At a recent gathering of property developers, I was stunned at the changed standards of what is required for a comfortable home in India. Apparently, those days in the mid-seventies and the eighties, when all we looked for was solid construction without costly frills and a nice, central location preferably close to the homes we grew up in during our childhood and youth are old-fashioned standards.
These days, to make the cut, a home must be set in a ‘gated community’, have security and a clubhouse, swimming pool (never mind that there has to be a desalination pump to get over chronic water shortage) a walking track even if your home is next to the beach and a guest house in the grounds to accommodate visiting family because apparently people opt for smaller living spaces and simply put up visitors in hotels and in the aforementioned guest houses.
It is a major cultural shift in a country where it was earlier considered an insult to not turn your life topsy turvy even for a friend’s relatives who happen to be visiting your ‘hood and would doss down with you for a fortnight without much discomfort to themselves.
Unfortunately, the upscaling of property features back home also comes at the wrong end of the cultural and sociological zone for many of us. In Bahrain, many NRIs in my generation are seriously wondering which place to call home after retiring because clearly, their children have settled far from home or in different countries and have very different ideas about how to live their lives and where to settle. So is it really worth it to lock a considerable part of your savings into a property investment that you probably cannot touch for 15 years?
Look around your friends’ circle. How many of your friends move on to live in their former childhood home? You and I just want more mod-cons that we grew up with. My question is: If your children, like you, don’t want to inherit your property or are settled away from home (even in another state or district in your home country), what happens after your time? Will they really have the patience to dismantle your real estate bequest and get best value for it?
Why own when you can rent? That is the question. Renting often carries a lower monthly cost than owning a home. When you add up your mortgage, property taxes and insurance. One of the major benefits of renting versus owning is that renters don’t have to pay property taxes. With newly built homes getting larger and larger, property taxes can be a significant financial burden.
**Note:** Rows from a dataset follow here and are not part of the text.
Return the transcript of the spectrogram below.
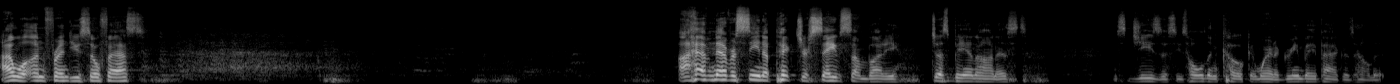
I will unfriend you so fast. I have never seen a picture save somebody, just being honest. It's Jesus. He's holding Coke and wearing a Green Bay Packers helmet.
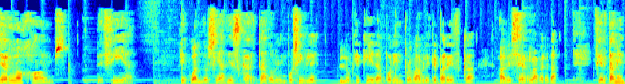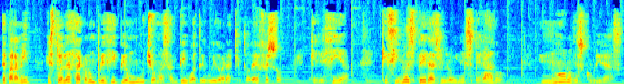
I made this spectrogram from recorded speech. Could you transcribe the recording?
Sherlock Holmes decía que cuando se ha descartado lo imposible, lo que queda, por improbable que parezca, ha de ser la verdad. Ciertamente para mí esto enlaza con un principio mucho más antiguo atribuido a Heráclito de Éfeso, que decía que si no esperas lo inesperado, no lo descubrirás.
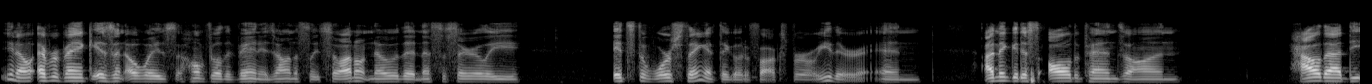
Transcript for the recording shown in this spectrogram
you know, Everbank isn't always a home field advantage, honestly. So I don't know that necessarily it's the worst thing if they go to Foxborough either. And I think it just all depends on how that de-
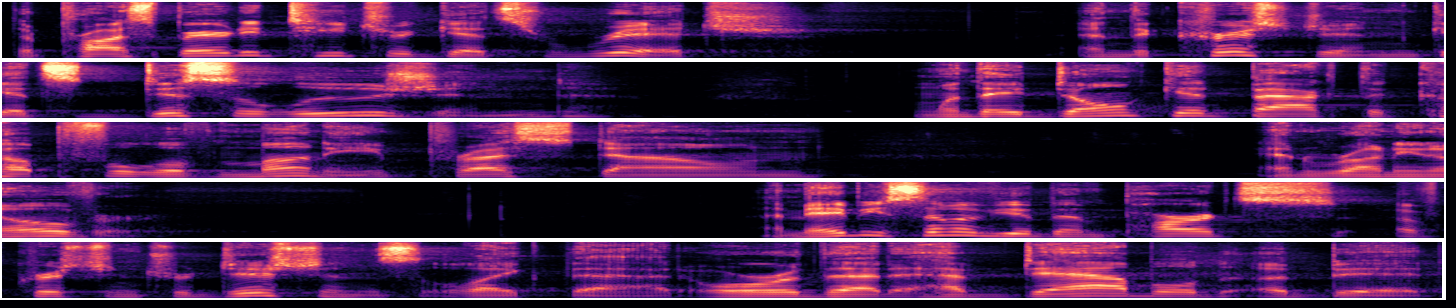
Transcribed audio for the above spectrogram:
The prosperity teacher gets rich, and the Christian gets disillusioned when they don't get back the cup full of money pressed down and running over. And maybe some of you have been parts of Christian traditions like that, or that have dabbled a bit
A Velumani, the millionaire owner of Thyrocare, the world’s largest diagnostic centre and pathology lab in India, talks often of his “Aha!” moment when he was negotiating a property purchase. He says he realised he would be just as comfortable in a rented home and have more money to invest in his fledgling business “because investing in a home would mean I would be working to pay my EMI and not to expand my business.”
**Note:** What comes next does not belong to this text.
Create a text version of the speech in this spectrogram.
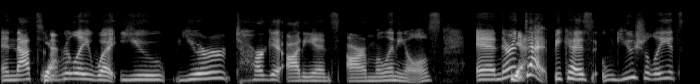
and that's yeah. really what you your target audience are millennials and they're in yeah. debt because usually it's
In cases where expats are considering a home purchase, they are now looking seriously at buying a home in Bahrain to retire in. The government’s recent announcement that the investment limit for a permanent residency in Bahrain has been brought down to BD50,000 from BD100,000 is welcome news and the kingdom, with its cosmopolitan harmony and geographic centred-ness has the potential to become a retirement haven.